▶ SUPPLIED RECORDS
========================
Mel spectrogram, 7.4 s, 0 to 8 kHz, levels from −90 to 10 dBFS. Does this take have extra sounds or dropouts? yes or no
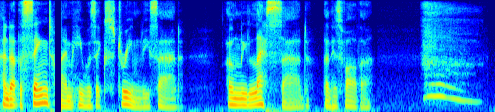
yes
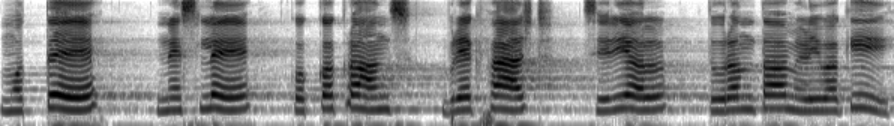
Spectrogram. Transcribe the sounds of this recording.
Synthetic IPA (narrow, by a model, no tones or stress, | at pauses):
mot̪ːe | nesle | kokːɔkɾənt͡ʃ | bɾekpʰasʈ | siɾijəlt̪uɾənt̪ɔmiɭiβɔki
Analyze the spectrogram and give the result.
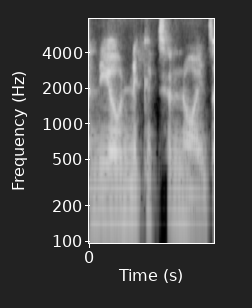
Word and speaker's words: neonicotinoids: Because we've heard so much about the neonicotinoids. I think I pronounced it correctly. – Yeah, you did. You did well.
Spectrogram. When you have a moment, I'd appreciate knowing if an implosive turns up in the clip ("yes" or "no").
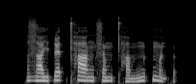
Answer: yes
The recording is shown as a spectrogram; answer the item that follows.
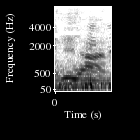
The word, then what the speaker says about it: Gijón: Oh, Gijón. Is that how it's pronounced? Yeah, Gijón. Gijón.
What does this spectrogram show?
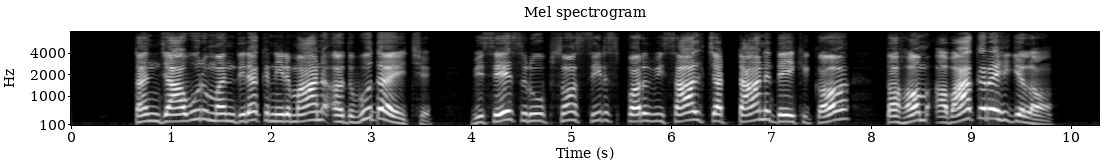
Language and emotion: Maithili, surprised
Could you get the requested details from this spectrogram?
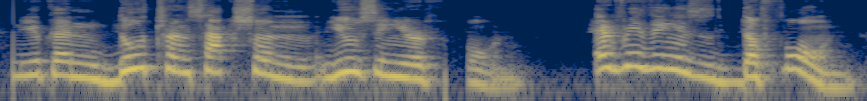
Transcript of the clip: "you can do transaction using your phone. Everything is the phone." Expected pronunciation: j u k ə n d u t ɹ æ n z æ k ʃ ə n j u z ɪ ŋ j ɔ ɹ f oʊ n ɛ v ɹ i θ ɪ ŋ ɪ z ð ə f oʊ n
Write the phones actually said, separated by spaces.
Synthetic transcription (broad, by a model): j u k ə n d u t ɹ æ n s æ k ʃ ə n j u s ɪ ŋ j ɔ ɹ f oʊ n ɛ v ɹ i θ ɪ ŋ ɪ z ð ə f oʊ n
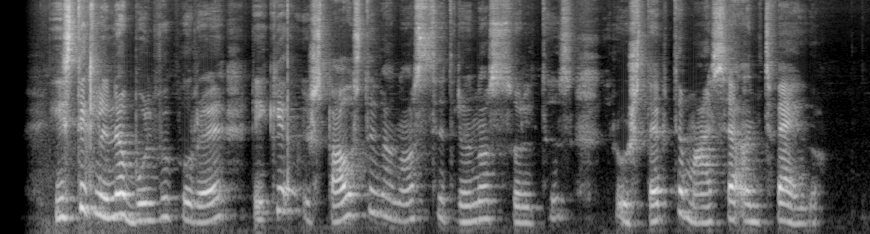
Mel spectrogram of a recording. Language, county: Lithuanian, Šiauliai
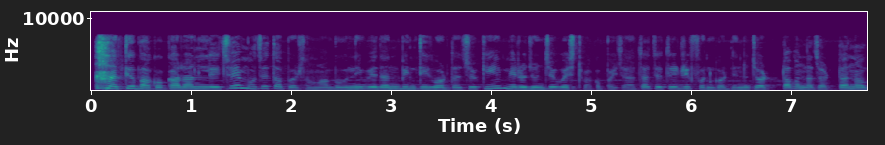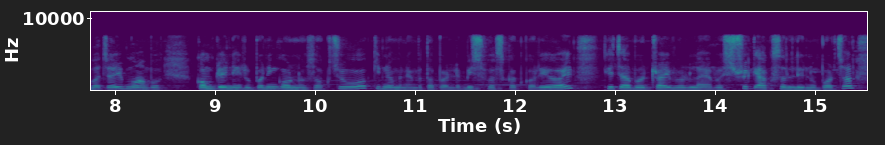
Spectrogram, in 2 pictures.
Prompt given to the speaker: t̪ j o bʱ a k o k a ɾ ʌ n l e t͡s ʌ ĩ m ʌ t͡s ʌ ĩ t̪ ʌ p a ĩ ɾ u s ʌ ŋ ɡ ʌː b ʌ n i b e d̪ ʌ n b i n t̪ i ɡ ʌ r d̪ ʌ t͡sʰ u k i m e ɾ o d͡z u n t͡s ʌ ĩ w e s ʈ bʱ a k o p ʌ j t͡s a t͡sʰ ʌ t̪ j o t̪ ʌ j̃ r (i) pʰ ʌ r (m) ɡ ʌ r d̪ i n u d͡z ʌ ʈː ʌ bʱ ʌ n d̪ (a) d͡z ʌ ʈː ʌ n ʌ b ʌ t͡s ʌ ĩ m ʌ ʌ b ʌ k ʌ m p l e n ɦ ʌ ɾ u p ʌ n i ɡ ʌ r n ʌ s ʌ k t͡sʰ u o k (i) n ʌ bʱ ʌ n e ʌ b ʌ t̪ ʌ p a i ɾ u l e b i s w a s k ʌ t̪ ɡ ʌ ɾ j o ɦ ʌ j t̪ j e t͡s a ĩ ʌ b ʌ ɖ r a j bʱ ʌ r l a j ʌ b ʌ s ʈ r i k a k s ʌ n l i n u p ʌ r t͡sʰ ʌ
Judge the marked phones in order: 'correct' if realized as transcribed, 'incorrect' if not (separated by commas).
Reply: correct, incorrect, correct, correct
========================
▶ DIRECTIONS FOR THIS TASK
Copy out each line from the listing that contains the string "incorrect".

▶ SOLUTION BELOW
Judge the marked phones in order: 'correct' if realized as transcribed, 'incorrect' if not (separated by commas).
Reply: correct, incorrect, correct, correct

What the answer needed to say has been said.